2 Review: Hypothesis Tests

Figure 1. Notation

There are numerous types of statistical tests, associated with different forms of application problems, such as sig- nificance tests that determine whether a hypothesis ought to be rejected, parametric tests to verify hypotheses con- cerning parameter values, goodness of fit tests to determine whether an observed distribution is compatible with a the- oretical one, etc. Statistically significant results are those that are unlikely to have occurred by chance. Significance Tests are procedures for establishing the probability of an outcome, on a null hypothesis of no effect or relationship.

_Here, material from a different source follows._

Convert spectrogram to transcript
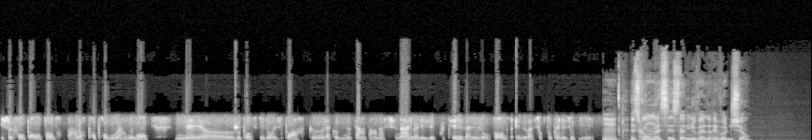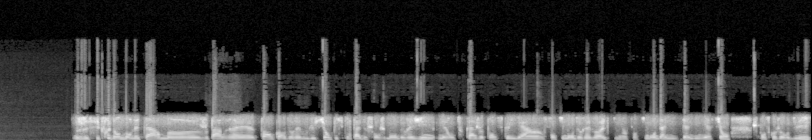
Ils se font pas entendre par leur propre gouvernement, mais je pense qu'ils ont espoir que la communauté internationale va les écouter, va les entendre et ne va surtout pas les oublier. Hmm. Est-ce qu'on assiste à une nouvelle révolution? Je suis prudente dans les termes. Euh, je parlerai pas encore de révolution puisqu'il n'y a pas de changement de régime, mais en tout cas, je pense qu'il y a un sentiment de révolte, il y a un sentiment d'indignation. Je pense qu'aujourd'hui,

In contrast to the Bayesian approach to inductive inference which is based on the inverse probability Pr(H|x) of a hy-

pothesis H given the data x, Fisher urged the adoption of direct probability Pr(x|H) in an attempt to argue “from observations to hypotheses” [7]. If the data deviated from what was expected by more more than a specified criterion, the level of significance, the data was used to reject the null hypothesis. However, Fisher’s significance tests are diffi- cult to frame in general since often there exist no natural or well-defined complements to null hypotheses eg. H0: The sample was drawn from the unit normal distribution.

The terminology Hypothesis Testing was made popular by Neyman and Pearson [10, 11] who formulated two com- peting hypotheses called the null hypothesis (H0) and the alternative hypothesis (H1). Given a sample 1 from an arbi- trary population, the goal of hypothesis testing is to test H0 against H1 according to the given data. Hypothesis tests are carried out with the aid of a test statistic which is a pre- scription according to which a number is computed from a given sample; that is, a real-valued function of the sam- ple. Sometimes the test statistic could be a function of two samples, and in such cases the test is called a two sample test. Given a sample, its associated value of the test statistic is used to decide between accepting the null and the alter- native hypotheses. Thus there exist probabilities associated with false rejection (Type I) and false acceptance (Type II) errors which are typically denoted by α and β respectively. Although the Neyman-Pearson theory was criticised [8] for only being suited to situations in which repeated random sampling has meaning, it fits well in the context of assess- ing MC estimators used in image synthesis. While Fisher’s view of inductive inference focused on the rejection of the null hypothesis, the Neyman-Pearson theory sought to es- tablish rules for making decisions between two hypotheses. This fundamental difference is exploited in all the tests that are discussed in this paper.

The general algorithm for testing hypotheses proceeds in a number of steps. The first step involves formalization of the null hypothesis. After stating the hypothesis in a way that allows the probabilities of samples to be calculated as- suming that the hypothesis is true, the next step is to set up a statistical test that will aid in likely reject the null hypoth- esis in favour of the alternative hypothesis. An acceptable α along with the test statistic defines a region of the parent dis- tribution where H0 is rejected in favor of H1; this region is called the critical region. α defines the maximum probabil- ity of the test statistic falling in the critical region despite the null hypothesis being true and corresponds to the fraction of the time that the null hypothesis is erroneously rejected. If the critical region is chosen to lie either completely at the left tail of the parent distribution or completely at the right tail, the test is called a one-tailed test or assymetrical or one-

1Here we shall use the term sample as it is used in statistics; that is, to refer to a set of observations of a population, not a single observation, as it is commonly used in the graphics literature.

2

Figure 2.